Japan changes scrips to favor generics

The tidal wave of generics has reached Japan. That country's government has proposed changes to prescription forms that would promote use of cheaper generics. Japanese copycat-drug companies saw their stocks soar on the news. Branded drug makers' shares declined.

It's hardly unexpected for Japan to push generic drug use. Worldwide, governments are steering patients toward the less-expensive alternatives in an effort to save money and stem rising healthcare costs. Japan's new prescription forms would make available generics the default option; doctors would have to specify when they don't want a generic drug substituted for the brand name product.

Right now, only 17 percent of drugs prescribed in Japan are generic. The country would like to boost that to 30 percent.
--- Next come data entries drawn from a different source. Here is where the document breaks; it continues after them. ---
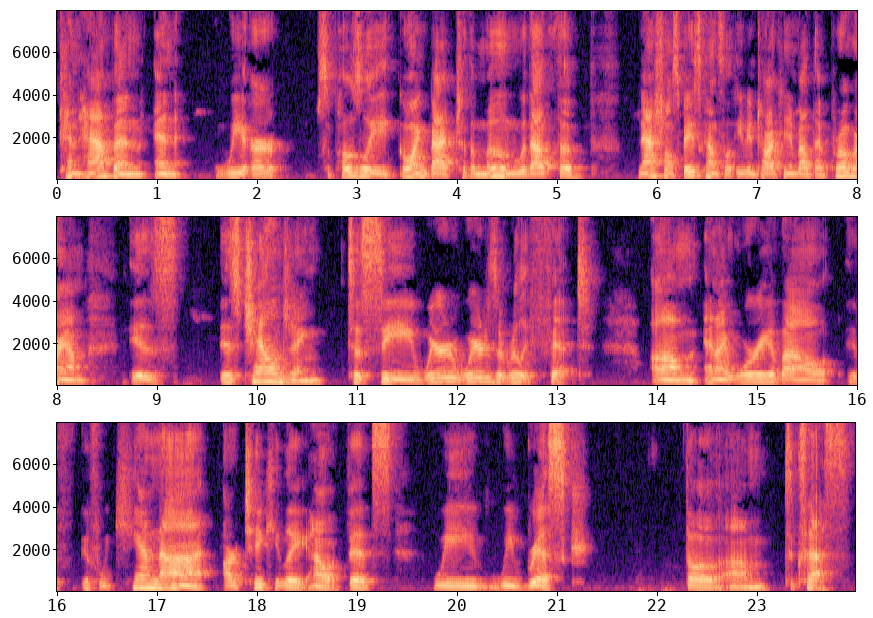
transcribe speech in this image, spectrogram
can happen and we are supposedly going back to the moon without the National Space Council even talking about that program is is challenging to see where where does it really fit. Um, and I worry about if if we cannot articulate how it fits, we we risk the um, success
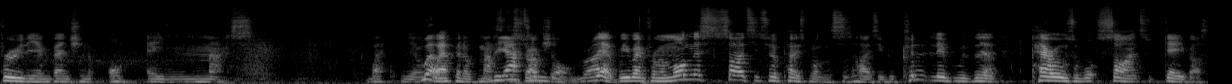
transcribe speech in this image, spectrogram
through the invention of a mass weapon, you know, Well, weapon of mass the atom destruction. bomb, right? Yeah, we went from a modernist society to a postmodern society. We couldn't live with the Yeah. Perils of what science gave us,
Compare those figures to the 63 percent prescribed in the United States and 59 percent in Britain.

- read the report from The Guardian